It is tempting to feel embarrassed that I have laid myself out on the table so many times, but I think that this is a pitfall that we often struggle with as Christians, that is, NOT laying ourselves out on the table. Pretending to be okay when we are not okay. Christians are supposed to have it together after all, even with each other. But I think that this encourages a level of hiddeness that makes it easy to keep others out of the more "sensitive" areas of our lives. As difficult as it is, I think that many of our most embarrassing problems would become smaller if only we spoke about them to others. For the record, I don't mean yelling from the roof tops (although I suppose I could be accused of doing that).
I can't describe how much relief I have felt when I speak about what goes on inside of me, instead of carrying the heavy burden and hoping it will go away. I haven't spoken of nearly all of the things that I struggle with on here (then I really would seem like a basket case), but I have a small group of people that I have made the choice to be very open with. One reason is so that I don't become weighted under heaviness, and the other is so that others can speak good things and scriptures into my life. Its like a breath of fresh air to hear words like this: "Therefore we do not lose heart. Though outwardly we are wasting away, inwardly we are being renewed day by day." (2 Corinthians 4:16). These days all the inspiring words of people have nothing compared to a well placed verse, or praying together with people (even if it has nothing to do with me).

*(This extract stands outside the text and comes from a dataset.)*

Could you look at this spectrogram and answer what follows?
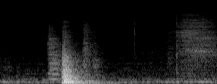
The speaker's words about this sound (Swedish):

Speaking about openness, here are some pictures that I have not wanted to put up on the blog for several months (let's go whole hog). For those of you who have seen me walking around with the classic chemo cap but with some hair peeking out, here is the full image of what my hair looks like right now. Keep in mind that this is a result of the radiation beam and not from the chemo. I only cover it when I leave the house, but there have actually been a few times that I have forgotten. Someone actually complimented me on my haircut and I had to pause to wonder what look they thought I was copying. Friar Tuck? Forest Gump? An army boot wearing feminist?
This bald patch certainly makes for a cold head however. We still don't know if it is permanent or not. Apparently it could take up to six months to reappear if it does. It came out in the third week of my radiation (first week of Sept)... all at once. It was not a gradual process. I was in the shower and when I pulled
my hand away it looked like a bear paw. I kept washing and every time I took my hand away there was more and more hair. The patch got a little bigger over time, but for the most part it all
happened in the space of ten minutes. Now, I plan on letting it grow regardless of whether or not the patch comes back and perhaps the rest of my hair will cover it a little. Maybe someday I'll be rich and I'll get extensions on the fuzzy little white hairs that are still there.
In other news, the boys are getting very pumped for Christmas and they are also really enjoying the snow that has been dumping on us for the last two weeks. Last week when we were at the mall they thought it was quite fun to sit on the lap of the man in red with the huge beard and tell him what they want for Christmas.
They have also discovered candy canes. Everyday, both of them show more and more signs of growing intelligence and take me by surprise.